What is sargassum seaweed threatening Caribbean coastlines?
Cayman is currently experiencing unprecedented sargassum blooms and because they are affecting watersports enthusiasts' and beachgoers’ enjoyment of some stretches of coastline, thus posing both environmental and tourism challenges, the Government is tackling the seaweed head on.
The seaweed is a naturally occurring phenomenon across the Caribbean but the situation is currently so serious in Cayman that the Government has established a task force to tackle it.
So what exactly is sargassum?
The Atlantic Ocean's Sargasso Sea was named after the algae, as it hosts a large amount of Sargassum. But the potent strain emanates from Brazil and it is dangerous.
Sargassum is a type of open ocean algae, brown in colour, that is only found in the Atlantic Ocean and provides refuge for migratory species. It is an essential habitat for several species of fish and invertebrates and provides shelter and food to sea turtles and commercially important fish such as Tuna.
Additionally, sargassum plays a role in beach nourishment, and is an important element in shoreline stability. But in excessive amounts, it may result in beach erosion and disruption in the aesthetic landscape.
The proliferation of the seaweed is believed to be related to increased ocean temperatures and the availability of nutrients discharged from major rivers within the Caribbean Sea and Gulf of Mexico. The seaweed consolidates into large mats and is transported by ocean currents towards the Caribbean, washing up on beaches throughout the region.
As it collects and decomposes on the coastline, it produces an odour that attracts insects.
In some parts of the Caribbean, sargassum is used as animal feed, food for humans, in cosmetics, and in the manufacture of take-away containers for food and bricks for construction.

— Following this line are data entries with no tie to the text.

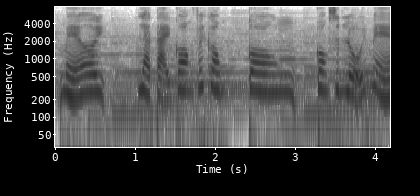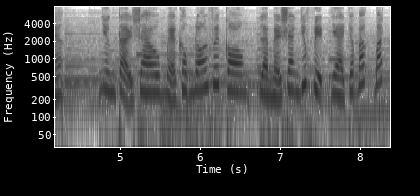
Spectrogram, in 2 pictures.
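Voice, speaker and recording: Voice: high-pitched, moderate pace, over music, close to an everyday voice. An actor playing an earnest, sensitive teenage student son in a cartoon drama, pleading and emotional in manner. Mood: remorseful. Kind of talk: animated drama dubbing.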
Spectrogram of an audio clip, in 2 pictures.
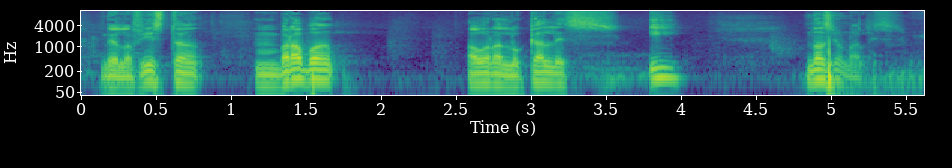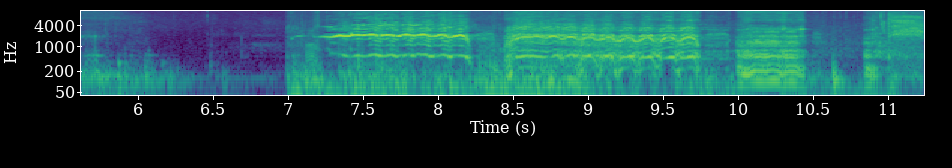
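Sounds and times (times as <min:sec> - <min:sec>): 
speech: 0:00.2 - 0:01.8, 0:02.6 - 0:04.1, 0:04.8 - 0:05.6
horse neighing: 0:07.0 - 0:11.0.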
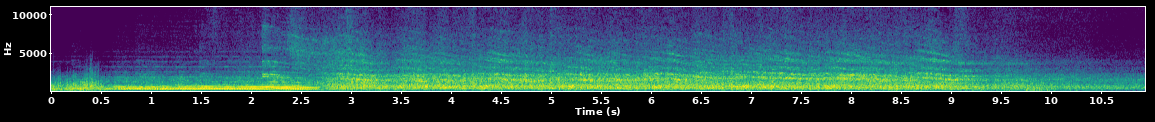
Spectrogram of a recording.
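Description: A GE Genesis P32AC-DM diesel locomotive gives a short horn blast as it passes at speed. The chord drops in pitch as the locomotive goes by, then the rumble and clatter of its passenger coaches rolling past follows and fades toward the end.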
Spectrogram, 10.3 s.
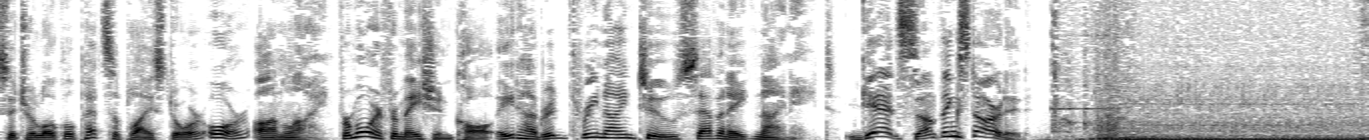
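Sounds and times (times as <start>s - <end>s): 
speech: 0.0s - 8.2s
Kubota BX Series subcompact tractor engine rumbling: 7.7s - 10.2s.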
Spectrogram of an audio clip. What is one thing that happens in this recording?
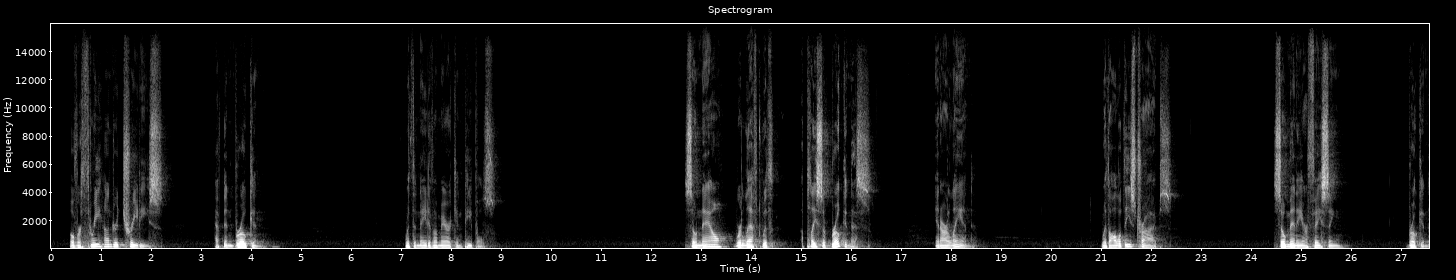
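A man speaks calmly into a microphone, in pauses, heard through loudspeakers in a large hall.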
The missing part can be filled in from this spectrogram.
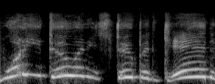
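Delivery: loud, shrill screaming at very high pitch. Voicing an angry truck driver who nearly hit the character: driver screaming. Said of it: "the guy lays into the horn and he's screaming".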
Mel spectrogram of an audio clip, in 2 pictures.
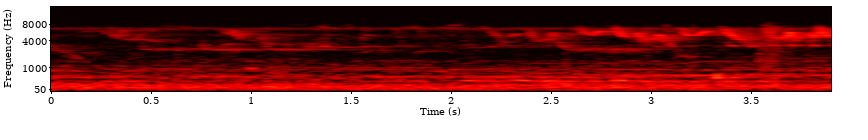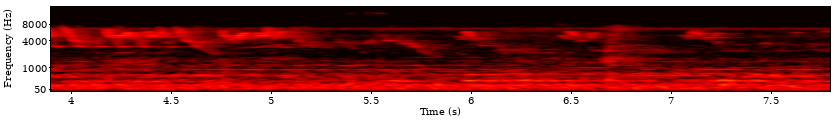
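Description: Faint outdoor ambience with small birds chirping, many quick high chirps and falling notes, busiest a few seconds in.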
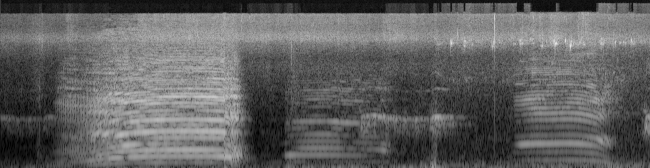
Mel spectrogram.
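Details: Cows, part of a herd of hundreds being driven by a shepherd toward green fields: one loud, drawn-out moo with a falling tail lasting about a second, followed by two quieter, shorter moos from other animals.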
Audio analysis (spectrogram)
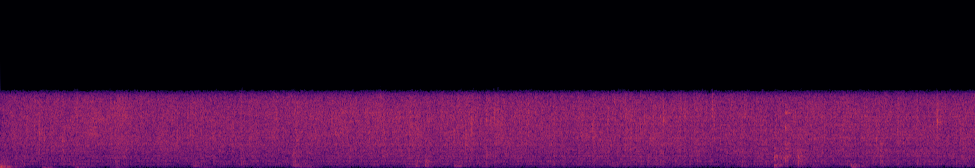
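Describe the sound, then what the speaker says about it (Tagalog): Kare kare with banana blossom sizzles and hisses steadily in a pan while being stirred, a dense close frying crackle with occasional soft scrapes and clinks, no talking. "Give it a stir."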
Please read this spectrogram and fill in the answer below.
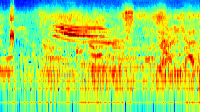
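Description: A domestic cat meowing once about half a second in, a short call that falls in pitch.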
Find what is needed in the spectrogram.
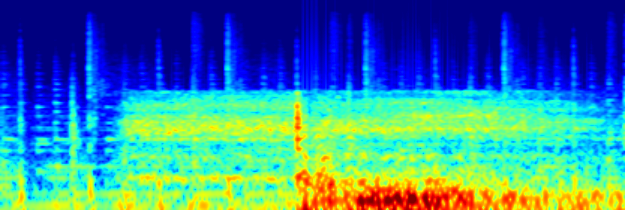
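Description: Electronic music with a steady beat. About two seconds in, a sudden loud low roar starts and runs on for about two seconds as the waste oil burner's flame lights in its glass combustion chamber.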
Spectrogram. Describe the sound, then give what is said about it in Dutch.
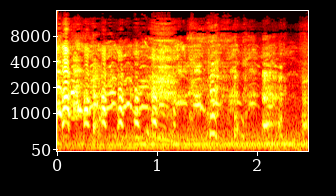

How can it be removed?
Raking and removal by hand is preferable to using heavy machinery on beaches, which can actually damage beaches because it removes sand and might cause coastal erosion during hurricane season.
Turtle hatchlings also use sargassum as shelter, so clean-up crews should avoid sweeping away turtle tracks as they can be used to identify nesting sites.
- Stockpiling at a designated location, where the material should be turned occasionally to encourage its drying and the ultimate removal of sand
- All organic material should be disposed of at an appropriate off-site location and or burial on the beach where practical